Exercise - Among the lines below, count those with "speech". Give the total alone.

Start of Source data

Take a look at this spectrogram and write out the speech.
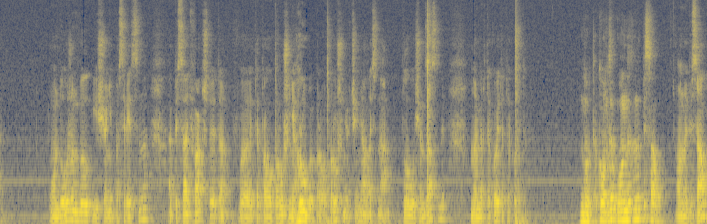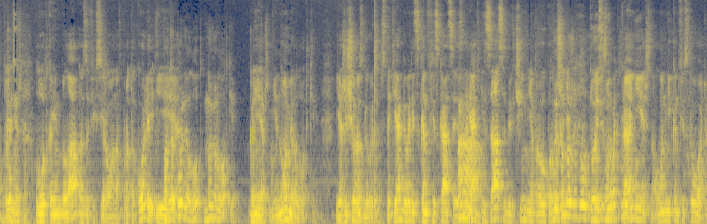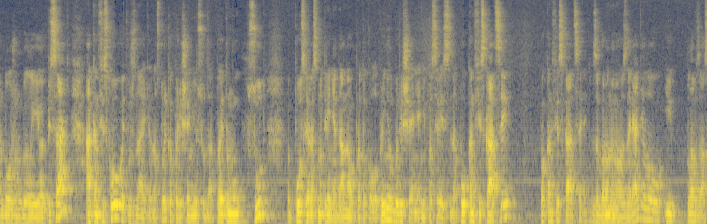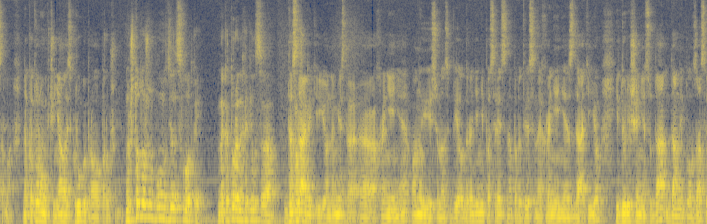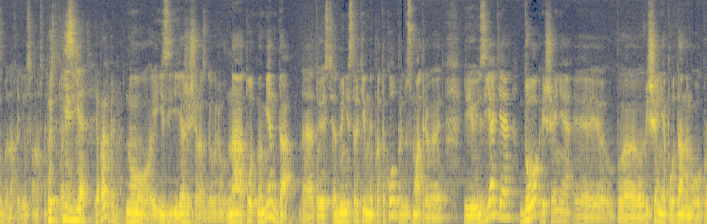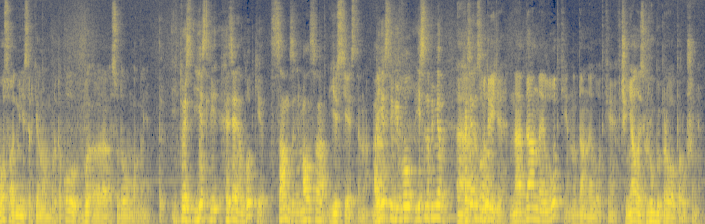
он должен был еще непосредственно описать факт, что это, это правопорушение, грубое правопорушение вчинялось на плавучем засобе, номер такой-то, такой-то. Ну, так он, он это написал. Он написал, то Конечно. есть лодка им была зафиксирована в протоколе. И... В протоколе лод... номер лодки? Нет, не номер лодки. Я же еще раз говорю, статья говорит с конфискацией А. знарядь и засобів вчинения правопорушения. То есть он должен был То есть он, лодку? конечно, он не конфисковать, он должен был ее описать, а конфисковывать, вы же знаете, у нас только по решению суда. Поэтому суд после рассмотрения данного протокола принял бы решение непосредственно по конфискации, по конфискации забороненного знаряддя лову и плавзасоба, на котором вчинялось грубое правопорушение. Ну, что должен был он сделать с лодкой, на которой находился... Доставить ее на место э, хранения, оно есть у нас в Белгороде непосредственно под ответственное хранение, сдать ее, и до решения суда данный плавзасоб бы находился у нас на То есть территории. изъять, я правильно понимаю? Ну, из, я же еще раз говорю, на тот момент, да, э, то есть административный протокол предусматривает ее изъятие до решения, э, по- решения по данному вопросу административному протоколу в э, судовом органе. И, то есть, если хозяин лодки сам занимался... Естественно. А да. если в его... Если, например, А, хозяин был... Смотрите, на данной лодке, на данной лодке вчинялось грубое правопорушение.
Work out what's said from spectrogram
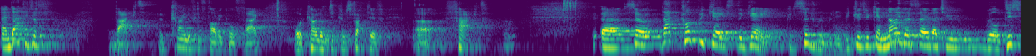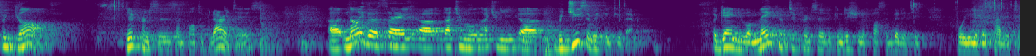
And that is a fact, a kind of historical fact, or a kind of deconstructive uh, fact. Uh, so that complicates the game considerably because you can neither say that you will disregard differences and particularities, uh, neither say uh, that you will actually uh, reduce everything to them. Again, you will make a difference in the condition of possibility for universality.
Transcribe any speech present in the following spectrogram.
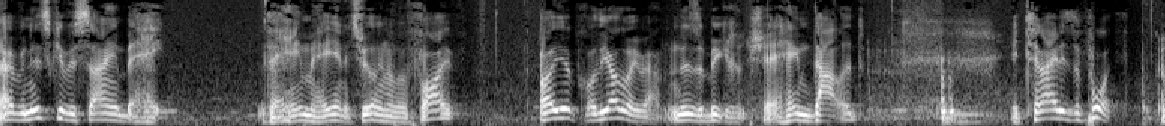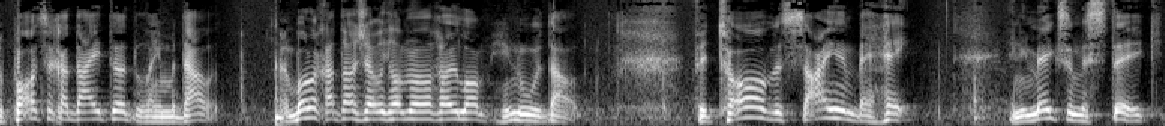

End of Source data

Reply to the exercise - 2